One addition that helped grow Winterfest was the selling of tickets, charging customers $10 for a jazz performance and a glass of wine. Previously, Winterfest music performances were free. Mr. Goerler said half the revenue generated from ticket sales will help the council promote next year’s Winterfest.

This was also the first year events were booked at local hotels. Both the Hilton Garden Inn and Hotel Indigo were added to the list of venues this year.

Hilton sales director Megan Reed said that on average about 60 people attended “Winterfest Warm-Up” events every Friday night at the hotel, where the King Scallop Ensemble performed and $5 three-wine samples were sold. About 10 percent of those customers also booked rooms, a bonus for the hotel.

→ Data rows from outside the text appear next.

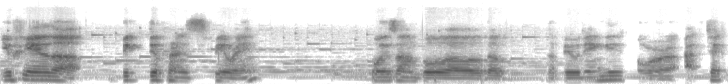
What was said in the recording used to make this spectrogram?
you feel a big difference feeling. For example, uh, the the building or architect,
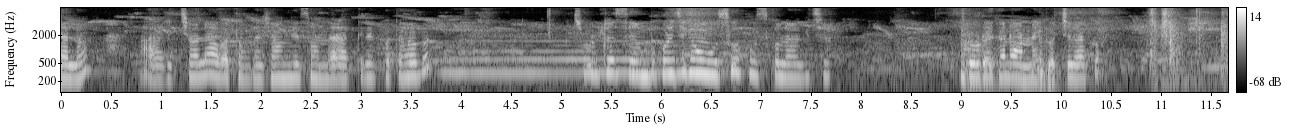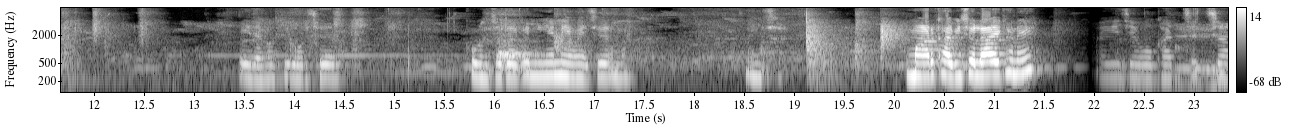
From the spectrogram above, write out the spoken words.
গেল। আর চলো আবার তোমাদের সঙ্গে সন্ধ্যা রাত্রিরে কথা হবে। চুলটা শ্যাম্পু করেছি কেমন উস্কো ফুস্কো লাগছে। ডোডো এখানে অন্যায় করছে দেখো। এই দেখো কি করছে। কুঞ্চিটাকে নিয়ে নেমেছে আমার। মার খাবি, চলা এখানে। এই যে ও খাচ্ছে চা,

“As the weeks progressed and the weather got nicer, the crowd got larger,” Ms. Reed said. She added that the hotel is looking to host jazz events on Saturday nights through the spring months.

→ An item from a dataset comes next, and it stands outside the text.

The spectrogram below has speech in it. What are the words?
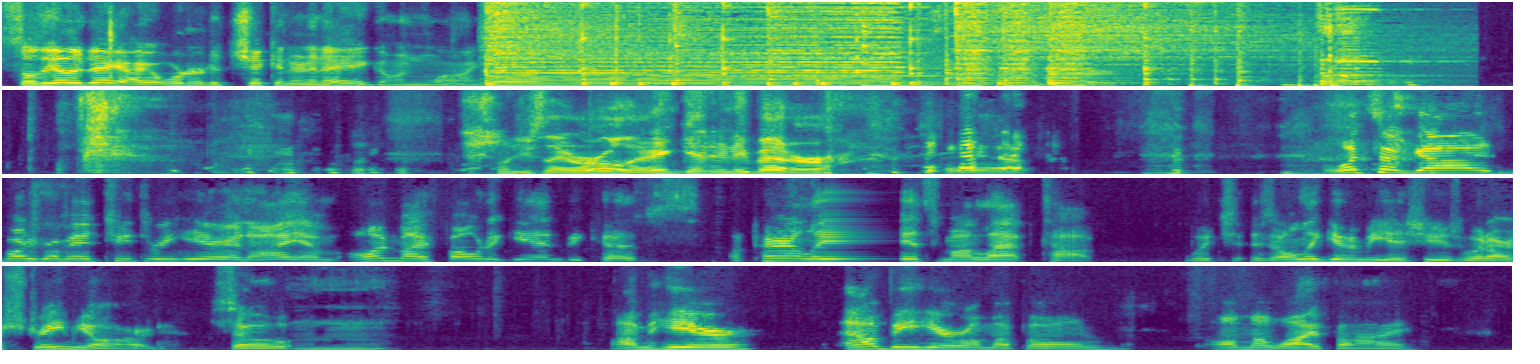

Mr. Goerler said he hopes to add more hotel and restaurant packages to Winterfest in 2012.

The series didn’t get a boost only from adding venues this year, Mr. Goerler said. Scaling back on the number of artists performing helped increase demand. Just 40 bands were booked this year, about half the number that performed in 2010. Many shows were sold out this year.

Mr. Goerler said he’s pleased to hear about the success East End businesses have had and is looking forward to getting more hotels, restaurants and vineyards involved for next year’s Winterfest.

“I’m excited,” he said. “The future looks bright here.”


02/11/11 9:55pm
02/11/2011 9:55 PM
BARBARAELLEN KOCH PHOTO | King Scallop Ensemble at the Hilton Garden Inn.

BARBARAELLEN KOCH PHOTO | The King Scallop Ensemble at the Hilton Garden Inn.

A ‘Winterfest Warmup’ party Friday night at the Hilton Garden Inn in Riverhead helped set the mood for the start of Long Island Winterfest, which means six weeks of pairing wine with jazz  at East End vineyards. The 2011 festival’s theme, as in past years, is ‘Jazz on the Vine’ and features four acts each Saturday and Sunday at participating wineries.

The party started Friday night at the Route 58 hotel with the King Scallop Ensemble playing in the Hilton’s Great American Grill. Ensemble members were Neil Ralph on keyboards , trombone player Bob Hovey, drummer James Benard, and Kim Tretrault on bass. They started off the set with ‘Little Sunflower’ by Freddie Hubbard.

The hotel’s general manager, Ed Carroll, said at least half of the rooms were booked by guests who had asked for the ‘Winterfest; Jazz on the Vine’ discount, which is 20% off the regular room price.

The ensemble is playing for the next five Fridays at the Hilton Garden Inn.

There is no cover charge and has free hors d’oeuvres starting at 6 p.m. The jazz starts at 7 p.m.

Click here for previous Winterfest coverage.